Publication by Moeller A, et al (Am J Resp Crit Care Med. 2009;179:588-594.)

Commentary by Imre Noth, MD, of the University of Chicago

Article Summary

Circulating fibrocytes are an indicator of poor prognosis in idiopathic pulmonary fibrosis. Moeller A, Gilpin SE, Ask K, et al. Am J Resp Crit Care Med. 2009;179:588-594.

Introduction:
The prognosis of individual patients with IPF is difficult to predict and the clinical parameters are limited. Fibrocytes are bone marrow derived cells capable of producing extracellular matrix (ECM) components. They are involved in wound repair, tissue regeneration, and angiogenesis and they may be involved in progression of pulmonary fibrosis. The objective of the study was to quantify circulating fibrocytes in patients with stable disease and acute exacerbation (AE) and to explore the role of fibrocytes as a biomarker.

Methods:

  • Peripheral blood was collected in 4 subject groups
    1) Stable IPF (n = 51)
    2) Acute exacerbation of IPF (n = 7)
    3) ARDS (n = 10)
    4) Healthy controls (n = 7)
  • Fibrocytes were then quantitated by flow cytometry with CD45 and collagen 1 antibodies
  • Clinical data included PFTs, 6MWT, and scored HRCTs

Results:

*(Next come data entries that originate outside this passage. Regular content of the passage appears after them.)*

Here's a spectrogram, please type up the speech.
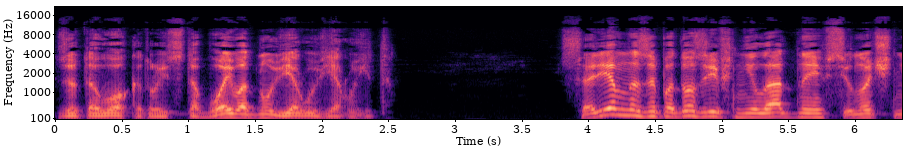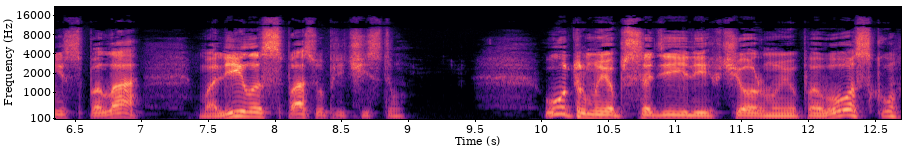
за того, который с тобой в одну веру верует. Царевна, заподозрив неладное, всю ночь не спала, молила Спасу Пречистому. Утром ее посадили в черную повозку,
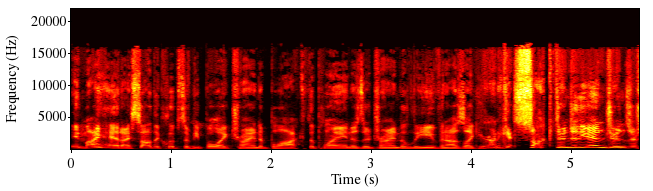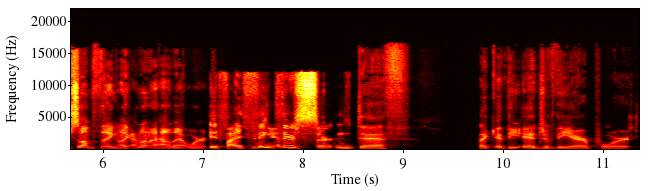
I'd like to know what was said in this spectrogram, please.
in my head I saw the clips of people like trying to block the plane as they're trying to leave, and I was like, "You're gonna get sucked into the engines or something." Like I don't know how that works. If I think there's certain death, like at the edge of the airport,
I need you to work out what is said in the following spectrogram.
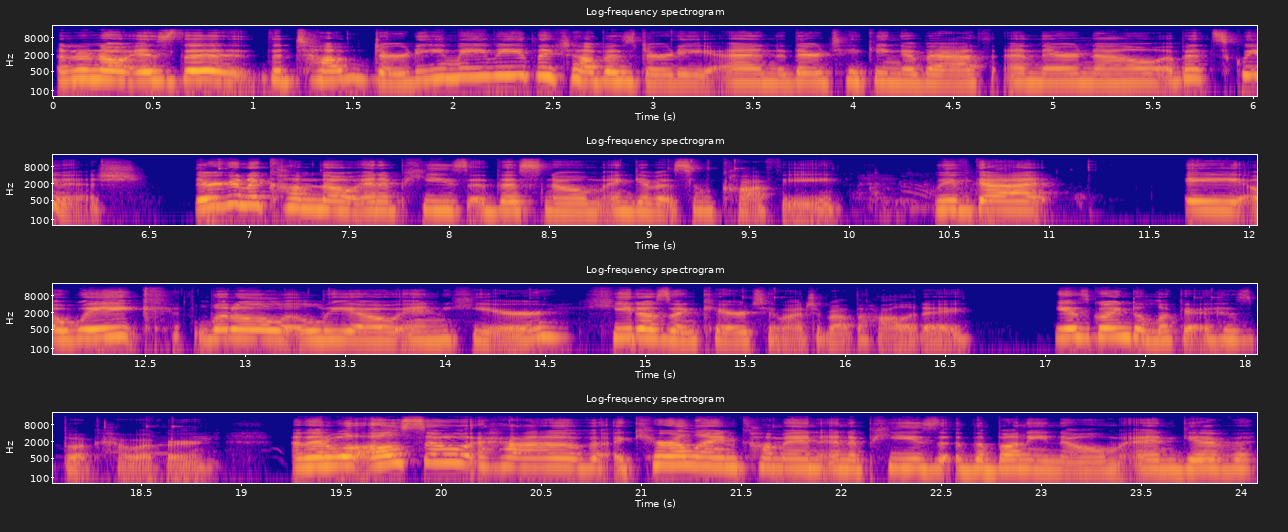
I don't know, is the, the tub dirty maybe? The tub is dirty and they're taking a bath and they're now a bit squeamish. They're gonna come though and appease this gnome and give it some coffee. We've got a awake little Leo in here. He doesn't care too much about the holiday. He is going to look at his book, however. And then we'll also have Caroline come in and appease the bunny gnome and give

  • Blood fibrocyte levels were higher in IPF patients than in controls (P < 0.019)
  • Fibrocyte levels were highest in IPF patients with an exacerbation (P < 0.0001 vs stable disease)
  • 3 IPF patients who survived an AE had a decline in fibrocyte levels after resolution of the exacerbation
  • Fibrocyte levels did not correlate with any of the explored physiologic parameters of severity (FVC, TLC, DLCO, or 6MWT distance)
  • Fibrocyte levels did correlate with time to mortality but not independently of the exacerbation events

Expert Opinion:

Fibrocytes continue to be of great interest in the pathobiology of IPF. This paper exemplifies two very important points and raises several others. Despite small control groups, the authors demonstrate a higher level of fibrocytes in the peripheral circulation of IPF patients than in normal controls or those with ARDS. They also demonstrate a higher level of fibrocytes in those with "acute exacerbation" of IPF

The limitation of this paper is that while the fibrocyte level correlated with mortality, the numbers of patients were too small to separate exacerbations from higher fibrocytes as independent predictors of mortality.

Nonetheless, the findings should encourage investigation into the role of fibrocytes in the pathobiology of IPF and, in particular, in the acute exacerbation of IPF, a serious and frequently terminal event.

References:

Moeller A, Gilpin SE, Ask K, et al. Circulating fibrocytes are an indicator of poor prognosis in idiopathic pulmonary fibrosis. Am J Resp Crit Care Med. 2009;179:588-594.

Abstract

Access other Therapeutic Areas: